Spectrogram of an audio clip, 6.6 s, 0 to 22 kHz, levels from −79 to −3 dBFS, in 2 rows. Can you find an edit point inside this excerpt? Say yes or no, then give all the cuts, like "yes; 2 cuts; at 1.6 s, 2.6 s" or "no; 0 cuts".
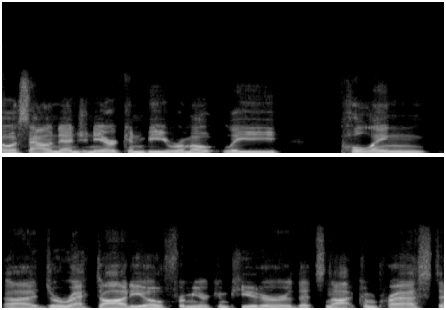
no; 0 cuts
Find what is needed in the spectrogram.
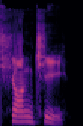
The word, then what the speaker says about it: Shang-Chi: I'm listening to a thing right now on it. Shang-Chi. It's Shang-Chi. – Okay. – That's not that hard to remember. – It's not Shang-Chi.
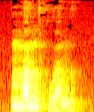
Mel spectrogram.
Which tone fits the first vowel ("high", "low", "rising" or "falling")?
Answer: high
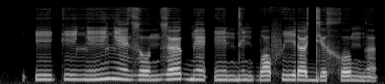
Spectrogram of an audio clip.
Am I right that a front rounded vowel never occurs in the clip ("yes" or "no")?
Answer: no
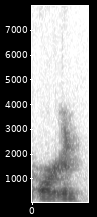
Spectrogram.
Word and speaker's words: Oregon: some point U or or as they say up there organ I always want to put better than the other one the other ones organ origon orun that's in the midwest yeah we'll take places of other names like there's an there's an Oregon Ohio but we say Oregon uh I used to live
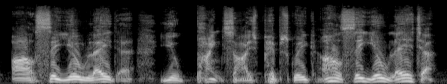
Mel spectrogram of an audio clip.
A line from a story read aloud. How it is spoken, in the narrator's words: With steel-ribbed eyes and gorging veins bursting to explode, Basher spat out a crooked laugh and said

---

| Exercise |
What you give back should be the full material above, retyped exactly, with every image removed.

| Result below |
Spectrogram of an audio clip, 6.6 s, 0 to 22 kHz, levels from −79 to −3 dBFS, in 2 rows. Can you find an edit point inside this excerpt? Say yes or no, then give all the cuts, like "yes; 2 cuts; at 1.6 s, 2.6 s" or "no; 0 cuts".
no; 0 cuts
Find what is needed in the spectrogram.
The word, then what the speaker says about it: Shang-Chi: I'm listening to a thing right now on it. Shang-Chi. It's Shang-Chi. – Okay. – That's not that hard to remember. – It's not Shang-Chi.
Mel spectrogram.
Which tone fits the first vowel ("high", "low", "rising" or "falling")?
Answer: high
Spectrogram of an audio clip.
Am I right that a front rounded vowel never occurs in the clip ("yes" or "no")?
Answer: no
Spectrogram.
Word and speaker's words: Oregon: some point U or or as they say up there organ I always want to put better than the other one the other ones organ origon orun that's in the midwest yeah we'll take places of other names like there's an there's an Oregon Ohio but we say Oregon uh I used to live
Mel spectrogram of an audio clip.
A line from a story read aloud. How it is spoken, in the narrator's words: With steel-ribbed eyes and gorging veins bursting to explode, Basher spat out a crooked laugh and said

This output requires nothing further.